Shotokan Karate emphasizes strong punching, kicking and striking techniques from a foundation of solid stances. It is generally considered a “hard” style with direct forms of blocking and attack, as opposed to the more circular techniques of “soft” styles such as varieties of Chinese Kung-fu. While Shotokan incorporates sweeps, take-downs, throws and joint locks, they are not as typical of the style as they are in Judo or Aikido. Shotokan is very similar to other major Japanese and Okinawan styles such as Goju, Wado-ryu and Shorin Ryu. There are also similarities to Tae Kwon Do, a Korean style, although the latter tends to emphasize kicking techniques to a greater extent than Shotokan. Keep in mind that the above comments are only generalities and that a true study of these issues would take a lifetime!

What is a typical class like?

Karate training can be broken down into three parts: basics, form and sparring (in Japanese, kihon, kata and kumite, respectively). After a period of stretching and warm-up exercises, basic punches, kicks and blocks are practiced. Forms, or kata, are a pre-set sequence of defensive and offensive moves in which the student is required to demonstrate proper positioning, power and timing for a variety of techniques. As a student progresses in rank these forms become more complex and varied. Sparring can consist of either pre-arranged block and counter combinations, or free sparring. The wide range of techniques in the Shotokan system assures that no two classes will ever be the same.

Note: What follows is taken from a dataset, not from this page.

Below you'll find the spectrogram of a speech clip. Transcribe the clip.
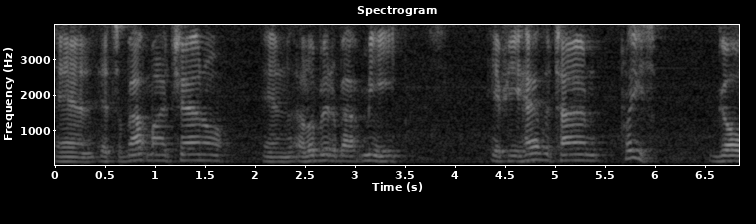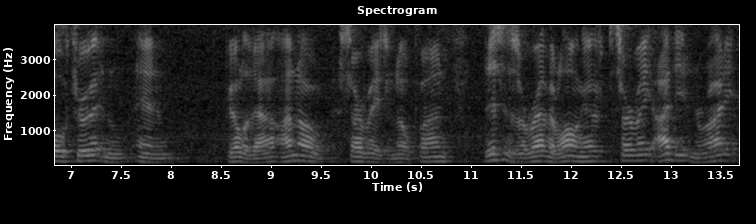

What are the benefits of karate training?

In addition to the physical conditioning of a strenuous exercise program, the karate student will improve in speed, power, balance, agility, stamina, endurance and flexibility. Even more importantly, the student will develop mental focus and concentration, along with a fighting spirit and the inner strength to face and overcome any problem. The atmosphere of the dojo fosters discipline, respect and courtesy, aspects of character which carry over into every day life. And finally, it is an extremely practical form of self defense.

Self-confidence

Coordination

Fitness

Quickens reflexes

Builds stamina

Develops composure

Relieves stress

Focus and concentration

Deeper insight into one's mental capacities

What are the standards for rank promotion?

Candidates for promotion are required to demonstrate a degree of technical competence appropriate to their skill level. This includes basic techniques as well as the kata for their rank. Sparring is judged on application of technique, focus and overall spirit. Promotion testing generally occurs every three to six months, but is entirely at the discretion of the Sensei.

How long does it take to get a black belt?

The only honest answer to that is that it takes as long as it takes. Frequency of training, dedication and natural aptitude are all factors which will determine your rate of progress. However, it should be remembered that karate training is an ongoing process, not aimed at an ultimate goal. There is always room for improvement and even the most advanced students continually strive to better themselves.

Do students participate in tournaments?

The sport aspect of karate can be one of the most enjoyable parts of the martial arts. Students of the International Karate Center participate in tournaments at all levels, from in-dojo and with other members of our association, to State, National and International competitions. We are proud of the many Champions that our school has produced. Participation in tournaments is strongly recommended, but not required.

What is the risk of injury?

Students are always given techniques appropriate to their level of training, and beginners are required to demonstrate basic proficiency before they participate in sparring. Protective equipment for head, mouth, hands and feet is worn during sparring, as well as chest protection for female students. All sparring matches are supervised by an Instructor. These precautions keep injuries to a minimum, but karate is a physical martial art and a certain amount of “wear and tear” is always a possibility.